West Covina is basking in the glow of Crazy Ex-Girlfriend
The Los Angeles suburb, whose ordinariness was a main reason it was chosen for The CW series' setting, hasn’t received much money from film permit revenue. Nor has it received much Crazy Ex-Girlfriend-associated tourism. But it has had an impact in that people nationwide actually know it exists. “Nowadays, I think I’d tell people, ‘I’m from West Covina,’” says City Councilmember Ben Wong. “I can name-drop my city now,” adds longtime resident Lisa Mayo, who first came to know West Covina as “past Pasadena.” Rachel Bloom says she and fellow co-creator Aline Brosh McKenna “liked the idea of West Covina being a symbol for what America now is: A diverse group from all walks of life going to the same chain stores and restaurants.”
Robin Givens is coming to The Bold and the Beautiful
The Riverdale star will play Steffy Forrester’s obstetrician in a three-episode arc.
The Last Man on Earth still manages to push its creative boundaries
“The premise isn’t an easy one to work with,” says Lea Palmieri, “but somehow The Last Man on Earth writers have figured out a way to expand their world without breaking the rules they’ve set in place, or eliciting skepticism or anything close to boredom from invested viewers. This season alone has delved into topics such as feminism, former cartel leaders, and parenting. Bit of a variety there, wouldn’t you say? But, just like the extreme measures they’re taking when it comes to potentially gruesome moments, it all seems to make sense.”

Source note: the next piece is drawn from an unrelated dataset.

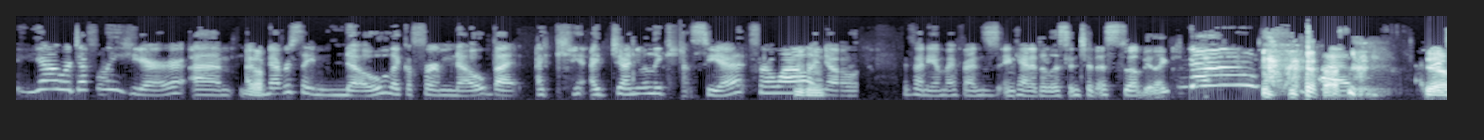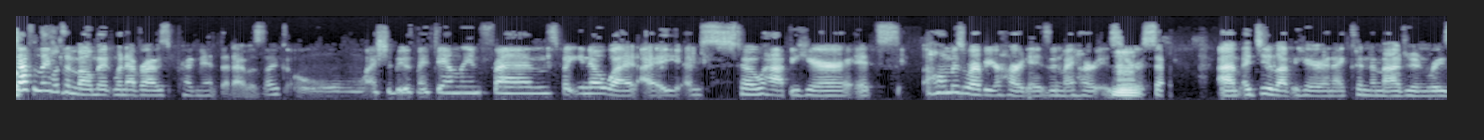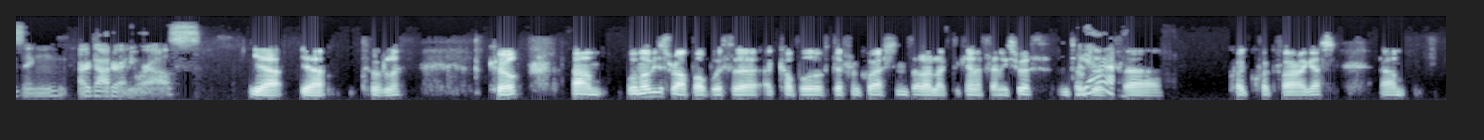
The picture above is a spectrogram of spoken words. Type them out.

Pete Holmes’ Crashing feels more like his story in Season 2
“One of the most glaring issues with Crashing Season 1 was how it acknowledged Pete Holmes’ unique background — that he’s a relatively clean comic thanks to his religious upbringing — without ever doing anything special with it,” says Ben Travers. “While a perfectly enjoyable season of television that set up its basic premise a little too well, Holmes’ initial HBO offering felt like any other stand-up comic’s story. Season 2 does not. It feels like Holmes’ story, and it’s better for it — in part because it fully commits to how belief can distinguish a comedian when he or she engages with the concept.” ALSO: Crashing is a good show that has moments of greatness.
Philip K. Dick’s Electric Dreams goes hand in hand with Black Mirror
Amazon's 10-part anthology series starring such big names as Bryan Cranston, Anna Paquin and Steve Buscemi has been referred to as the streaming service’s answer to Black Mirror. “Stylistically and philosophically, though, they’re a binary set,” says Spencer Kornhaber. “Electric Dreams is televisually muddy next to Black Mirror’s austere confidence, but it has an emotional generosity that the Netflix series lacks, serving up plenty of happy endings with twists that are more conventional. Of greater note are the contrasts in the shows’ thematic emphases. Electric Dreams usually insists that the tyranny of the collective is the urgent concern. Black Mirror is often a fantasy of individualism taken too far. The dystopian drama most apt for 2018 might be a synthesis of the two.” ALSO: Some episodes are real gems, while other feel overly familiar.
- David Letterman’s Netflix talk show would be much better without the “late-night questions”